- Izanami, the True Final Boss of the game, is very horrifying. The first phase isn't so bad, until the Orb of Sight that's been happily sitting in your pocket reveals its true form: a giant red skeleton whose screams rival a banshee and makes a disgusting noise every time it even casts a skill. To make matters worse, if you thought Nyx's Night Queen from Persona 3 was bad, this boss takes it up to eleven, using a skill that inflicts your party with a random status ailment (unless you avoid it) and then slaughtering any unfortunate member unlucky enough to be inflicted. The icing on the Lovecraftian Cake is the penultimate attack — A Thousand Curses. First off, it looks like a mass of hands coming out of a blood-red abyss ready to drag its victim down to hell; then your comrades sacrifice themselves one by one until there's no one left to protect you.
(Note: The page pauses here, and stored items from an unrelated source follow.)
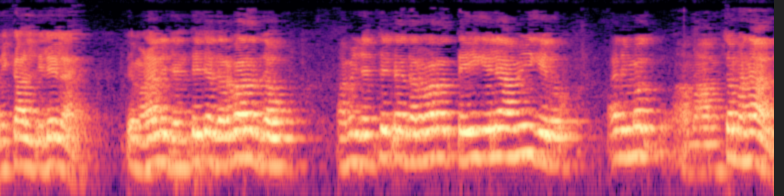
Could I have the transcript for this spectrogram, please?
निकाल दिलेला आहे ते म्हणाले जनतेच्या दरबारात जाऊ. आम्ही जनतेच्या दरबारात तेही गेले आम्हीही गेलो. आणि मग आमचं म्हणाल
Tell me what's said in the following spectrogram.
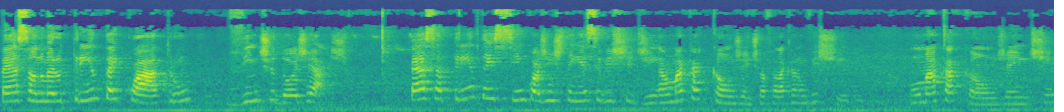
Peça número 34, 22 reais. Peça 35, a gente tem esse vestidinho. É um macacão, gente. Eu ia falar que era um vestido. Um macacão, gente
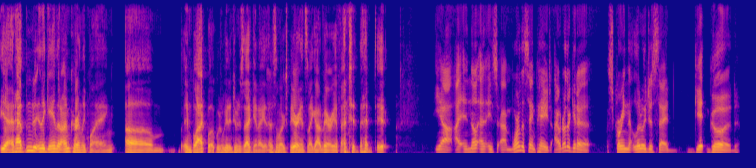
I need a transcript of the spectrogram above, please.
Yeah, it happened in the game that I'm currently playing. Um, in Black Book, which we'll get into in a second. I had a similar experience, and I got very offended then too. Yeah, I and, no, and it's um, we're on the same page. I would rather get a screen that literally just said "get good"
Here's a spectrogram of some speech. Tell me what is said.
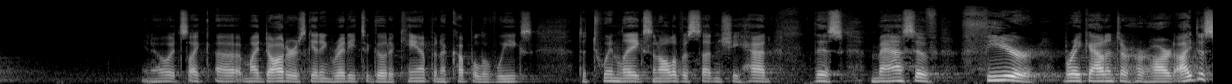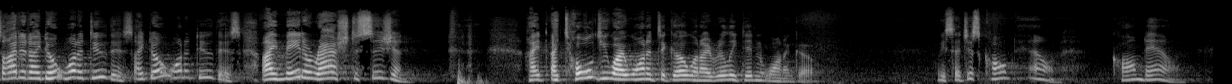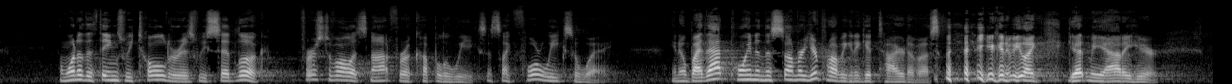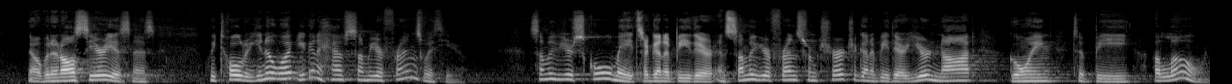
You know, it's like uh, my daughter is getting ready to go to camp in a couple of weeks to Twin Lakes, and all of a sudden she had this massive fear break out into her heart. I decided I don't want to do this. I don't want to do this. I made a rash decision. I, I told you I wanted to go when I really didn't want to go. We said, just calm down. Calm down. And one of the things we told her is we said, look, first of all, it's not for a couple of weeks, it's like four weeks away. You know, by that point in the summer, you're probably going to get tired of us. you're going to be like, get me out of here. No, but in all seriousness, we told her, you know what? You're going to have some of your friends with you. Some of your schoolmates are going to be there, and some of your friends from church are going to be there. You're not going to be alone.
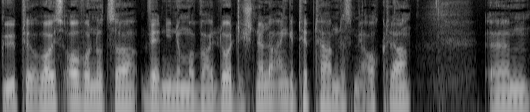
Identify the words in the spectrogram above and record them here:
geübte Voice-Over-Nutzer werden die Nummer deutlich schneller eingetippt haben, das ist mir auch klar. Ähm,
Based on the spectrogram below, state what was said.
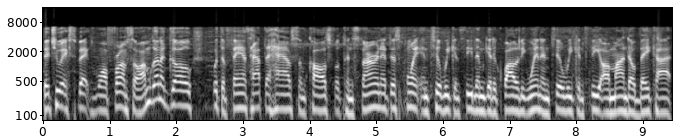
that you expect more from. So I'm going to go with the fans have to have some cause for concern at this point until we can see them get a quality win, until we can see Armando Bacot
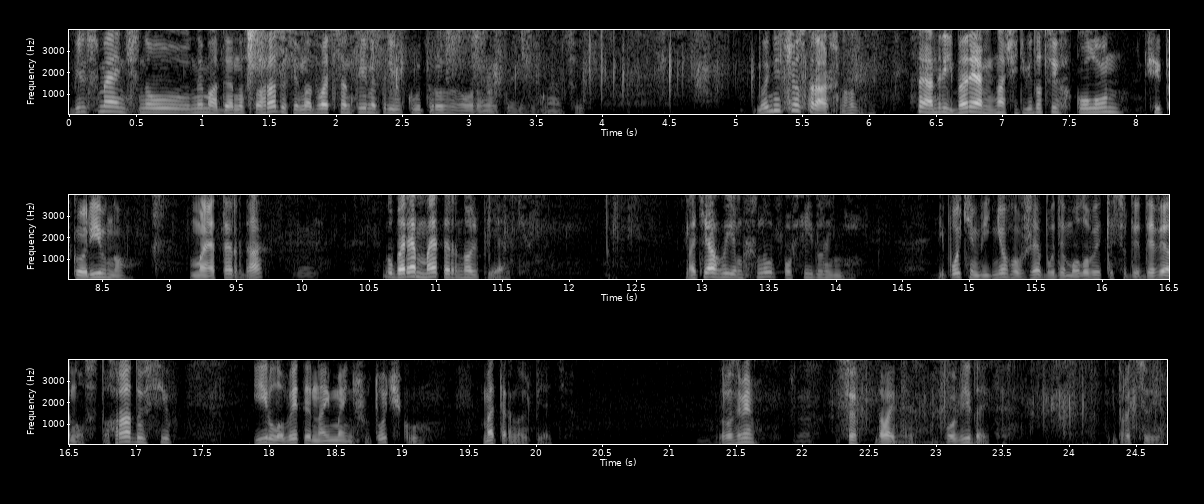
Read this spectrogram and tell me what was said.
більш-менш, ну, нема 90 градусів, на 20 сантиметрів кут розгорнутий, значить. Ну нічого страшного. Все, Андрій, беремо, значить, від оцих колон чітко рівно метр, так? Да. Ну, беремо метр 0,5. Натягуємо шнур по всій длині. І потім від нього вже будемо ловити сюди 90 градусів і ловити найменшу точку метр 0,5. Зрозумів? Да. Все, давайте, повідайте і працюємо.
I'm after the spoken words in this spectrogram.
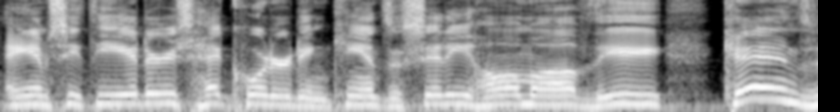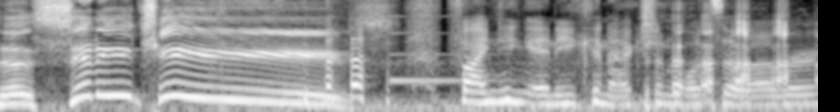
AMC Theaters, headquartered in Kansas City, home of the Kansas City Chiefs. Finding any connection whatsoever.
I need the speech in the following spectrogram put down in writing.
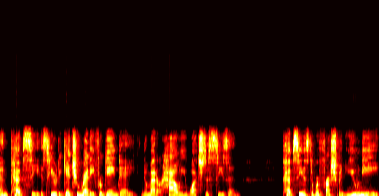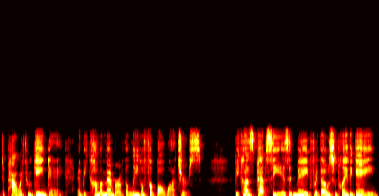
And Pepsi is here to get you ready for game day, no matter how you watch this season. Pepsi is the refreshment you need to power through game day and become a member of the League of Football Watchers. Because Pepsi isn't made for those who play the game,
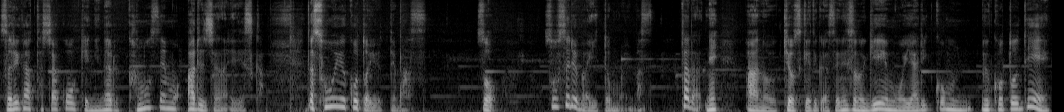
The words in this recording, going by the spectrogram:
それが他者貢献になる可能性もあるじゃないですか。だそういうことを言ってます。そう。そうすればいいと思います。ただね、あの気をつけてくださいね。そのゲームをやり込むことで、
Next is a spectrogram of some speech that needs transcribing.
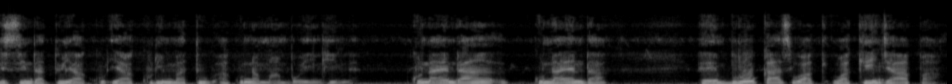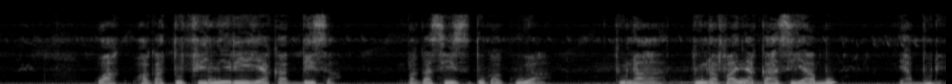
ni sinda tu ya, ya kulima tu, hakuna mambo ingine. Kunaenda, kunaenda e, brokers wakinja hapa wakatufinyiria kabisa mpaka sisi tukakuwa tuna, tunafanya kazi yabu ya bure.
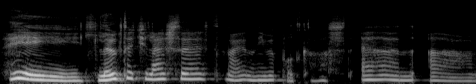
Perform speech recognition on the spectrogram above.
Hey, leuk dat je luistert naar een nieuwe podcast. En ehm,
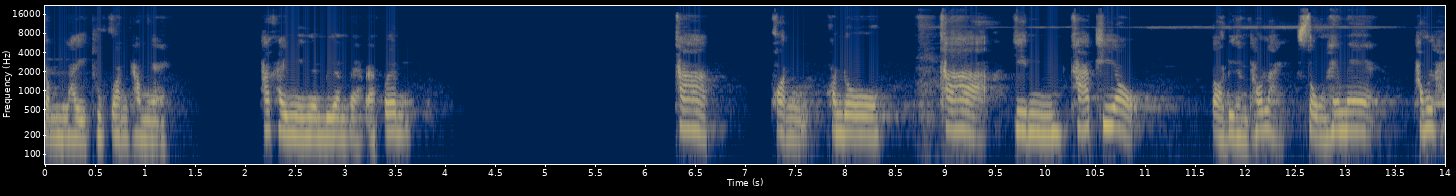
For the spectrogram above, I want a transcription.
กำไรทุกวันทำไง ถ้าใครมีเงินเดือนแบบ Apple ค่าผ่อนคอนโด ค่ากินค่าเที่ยวต่อเดือนเท่าไหร่ ส่งให้แม่เท่าไหร่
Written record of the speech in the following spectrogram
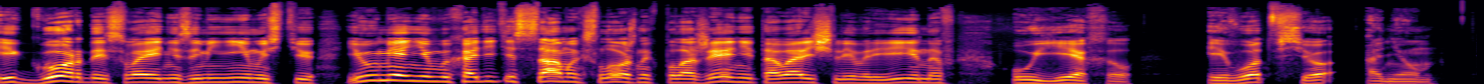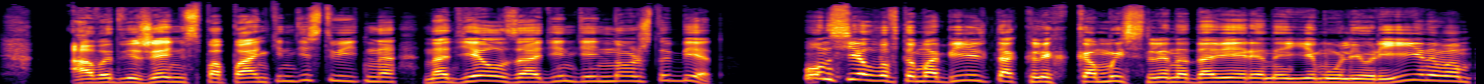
и гордый своей незаменимостью и умением выходить из самых сложных положений, товарищ Левриинов уехал. И вот все о нем. А выдвиженец Папанькин действительно наделал за один день множество бед. Он сел в автомобиль, так легкомысленно доверенный ему Леврииновым,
Uh oh. Worst of all, if you do not know that it is actually scripted, then it is downright panic-inducing to see the long boss battle suddenly take for a worse, just when you think you've won.
- The Reveal of the killer's identity makes things a LOT more disturbing when you realize that you've had dinner with him, he's been in your house, he's behind all of the madness, facilitating the deaths of several people, including your surrogate little sister, manipulating a guy into doing the dirty work and then watching everything unfold, and you had no idea. And to make matters worse, when you actually fight the killer, the familiar Persona critical cut in shows up flashes on the screen with a red background, revealing that this psycho also has a Persona. Finally, it's a little chilling to hear Johnny Yong Bosch audibly go from a bumbling, incompetent detective, to a twisted, terrifying villain, especially to anyone familiar with who he usually voices.
The Killer: Goodbye, partner.
- Golden manages to make the killer even creepier, by adding him as Social Link. Provided you get the link high enough by the time the Investigation Team are trying to figure out the killer's identity, you get the option to protect him. Doing so initiates a Time Skip to the Protagonist's final day in Inaba, at which point he privately confronts Adachi and asks he's the killer. However, he continues to play dumb, right up until you choose to burn the letter that he sent you & was the only thing linking him to the crimes, at which point he makes this face◊; before not only admitting to his crimes, but pointing out that destroying evidence is a crime. He then tells the Protagonist that whenever he calls, he will pick up and will not to try to change his number, because Adachi will track him down. Worse yet, you still get the "Social Link Complete" sequence, in a pretty terrifying Mood Whiplash. In any case, enjoy the Accomplice Ending.
- The Reaper is back! Though this time, he's only a Chest Monster and the game not only alerts you if you try to open a Reaper chest, it will even confirm if you want to open it or ignore it instead.
- Golden makes it worse. Originally the Reaper could only show up on New Game+. In Golden, he shows up on the first playthrough. He'll be summoned if you open too many chests on a single dungeon floor. And how do you know he's arrived? Deep, animalistic roars and the sound of dragging chains. You're still warned if you find his chest, but getting away from that fucking sound is reason enough to get to the stairs.
- The manga often forgets to draw faces on the characters in some panels. It's unsettling when you read it for the first time and aren't expecting it.